Aubrey Eckerson’s Comforting Grief Counselor


When my father passed away in 2020, I was his legal guardian and conservator. His passing was sudden, and I didn’t quite know what to do with myself when my role as caretaker was no longer needed. Although his illness was brief, he was under the care of hospice, which plugged me into a grief counseling network.

I decided there was never a better excuse for me to start therapy for the first time in my life and was connected to a counselor named Cassandra. She showed me that strength can be silent, that healing can be slow – at times almost unrecognizable in its progress – and that hope can be as simple as taking the next right step.

Cassandra allowed herself to be vulnerable with me, sharing her own story of grief to show me I was in a safe space with someone who understood my pain. We met regularly for six months before mutually deciding I was ready to graduate that stage of my grieving.

As women, we often think that strength means covering our emotions, but she showed me that leaning into those emotions shows even more strength, that carving out space to feel things shows grit. I am so grateful for the hope and healing she provided during one of the most difficult times in my life.

Erin Jeffery’s Superhero Sister


We always joke about her doing too much and being too busy, but my sister, Eriel, truly is a wonder woman to me. She leads the Autism Resource Services (ARS) program and teaches ARS students at a public high school by day, and at night, she teaches English as a second language through a community program. While teaching from home in the depths of the pandemic during the 2020-2021 school year, she became a consistent support system for her students as they navigated the difficult waters of remote learning while overcoming disabilities.

She cares deeply about her students and wants each and every one of them to have the necessary tools to succeed. So each year, she applies to various scholarships and grants to secure funds that have provided them with extra school supplies, books, standing desks and even allowed her to take them on museum field trips.

In addition to her day job, she’s a former D2 college volleyball coach (and former D1 player) who has mentored her athletes throughout their college careers and into their post-graduate endeavors.

She’s such an inspiration, and I’ll never know how she’s able to juggle so many things while still making time to be the best big sister around.

Mackenzie Van Riper’s Inspirational Mother
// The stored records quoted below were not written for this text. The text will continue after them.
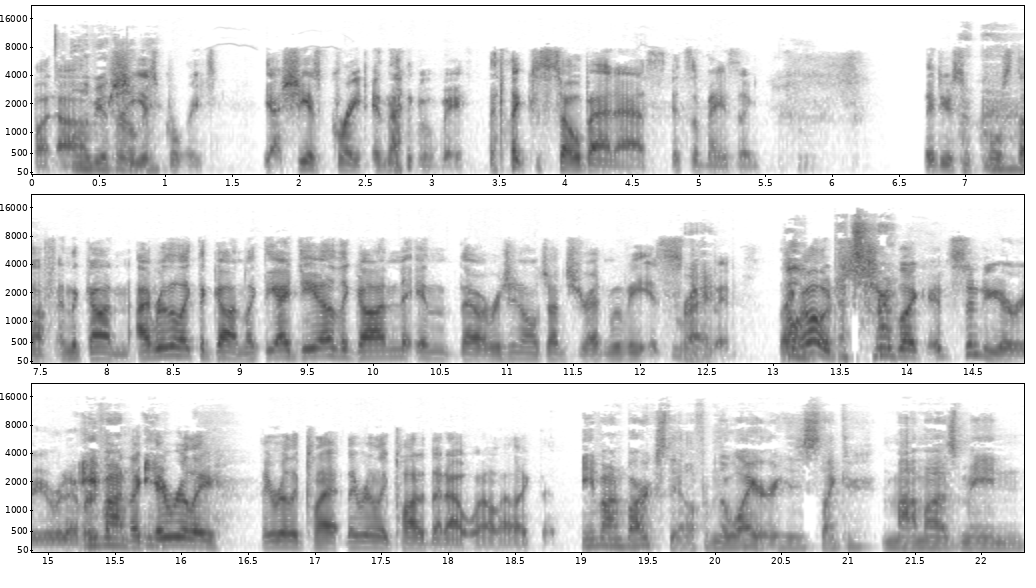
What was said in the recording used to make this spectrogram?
but uh, Olivia she is great. Yeah, she is great in that movie. like, so badass. It's amazing. They do some cool stuff, and the gun. I really like the gun. Like the idea of the gun in the original Judge Dredd movie is stupid. Right. Like, Oh, oh, just shoot right. like incendiary or whatever. Avon- like they really, they really play, they really plotted that out well. I like that. Avon Barksdale from The Wire. He's like Mama's main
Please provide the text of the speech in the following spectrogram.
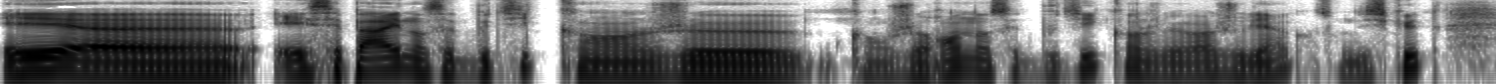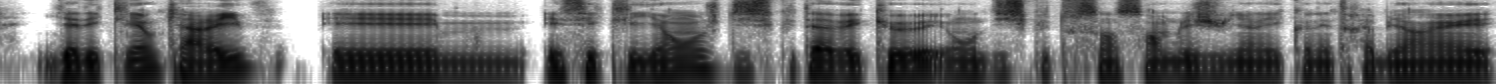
Et, euh, et c'est pareil dans cette boutique quand je quand je rentre dans cette boutique, quand je vais voir Julien, quand on discute, il y a des clients qui arrivent et, et ces clients, je discute avec eux et on discute tous ensemble et Julien les connaît très bien et,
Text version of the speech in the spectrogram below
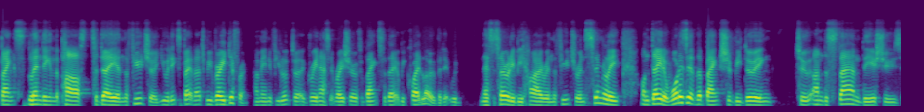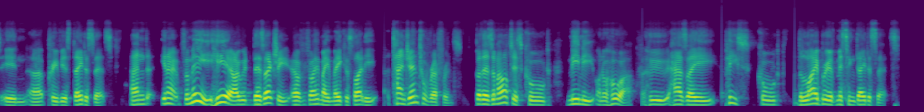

My mother discovered she had Multiple Sclerosis (MS) when I was 8 years old. The disease was still quite mysterious back then, and I’m sure she was beyond frightened for what could or would happen. This did not impede her from living an amazing life and making an indelible impression upon everyone she met.
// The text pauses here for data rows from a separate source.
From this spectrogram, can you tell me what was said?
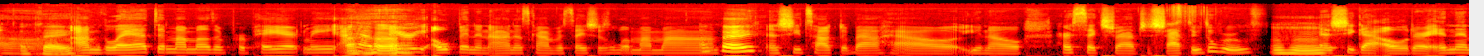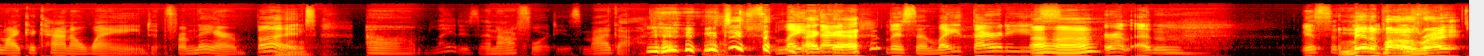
Um, Okay. I'm glad that my mother prepared me. I have Uh-huh. very open and honest conversations with my mom. Okay. And she talked about how, you know, her sex drive just shot through the roof Mm-hmm. as she got older. And then, like, it kind of waned from there. But, um, ladies in our 40s, my God. Late My 30s. God. Listen, late 30s. Uh-huh. Early, um, it's a Menopause, right?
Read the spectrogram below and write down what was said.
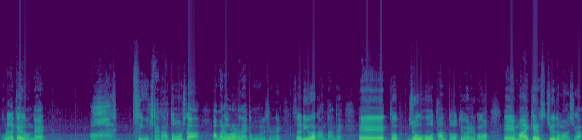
これだけを読んでああついに来たかと思う人はあまりおられないと思うんですよね。それは理由は簡単で、えー、っと情報担当と言われるこの、えー、マイケル・スチュードマン氏が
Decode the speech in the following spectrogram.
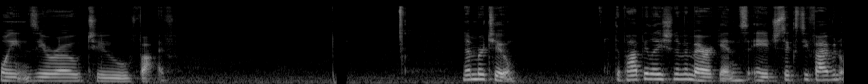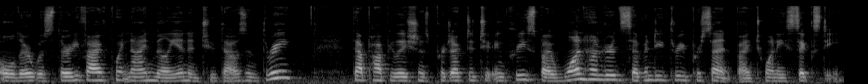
0.025. Number two, the population of Americans aged 65 and older was 35.9 million in 2003. That population is projected to increase by 173% by 2060.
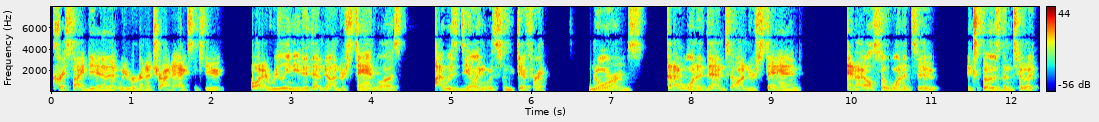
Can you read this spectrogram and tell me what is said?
Chris idea that we were going to try to execute. But what I really needed them to understand was I was dealing with some different norms that I wanted them to understand. And I also wanted to expose them to it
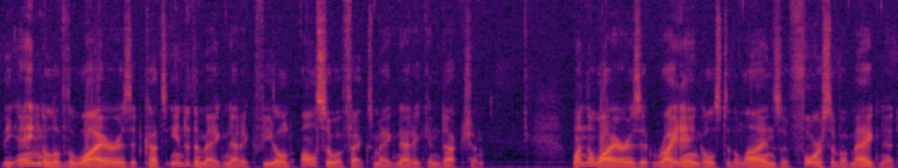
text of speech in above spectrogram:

Throughout the years, she would repeatedly have her dignity taken away, as well as her independence, yet she was always there for her family and friends. She had an amazingly kind and generous heart, and there was nothing she loved more than a “strong hug.”

Despite her diagnosis and suffering, she exuded such compassion and empathy. Everyone who met her felt that she “saw them” and felt extremely comforted in her presence. It was hard to give up when facing life’s many challenges when you had Diane Greenwood as your cheerleader on the sidelines. She’d fill your heart with positive affirmations and give you a sense of hope so even in the face of adversity you would overcome the difficult obstacle.

She passed away in fall 2021, and my siblings and I are taking part in a three-day MS Challenge Walk next November in her honor. All my mom wanted to do during her life was to help others, and now she will continue to help others struggling with MS.

At Goodway Group, we celebrate women not only during Women’s History Month but every day. After all, our virtual workforce is made up of 70% women. We’re always on the lookout for the brightest minds in digital, and we can offer competitive pay and unrivaled benefits, such all-company summits, dedicated days for personal learning and development and programs that support your mind, body and spirt. Plus, we’re 100% remote, which means you can thrive doing what you love, with the flexibility to work from anywhere. Now’s the time to fully embrace your own brilliance; apply today.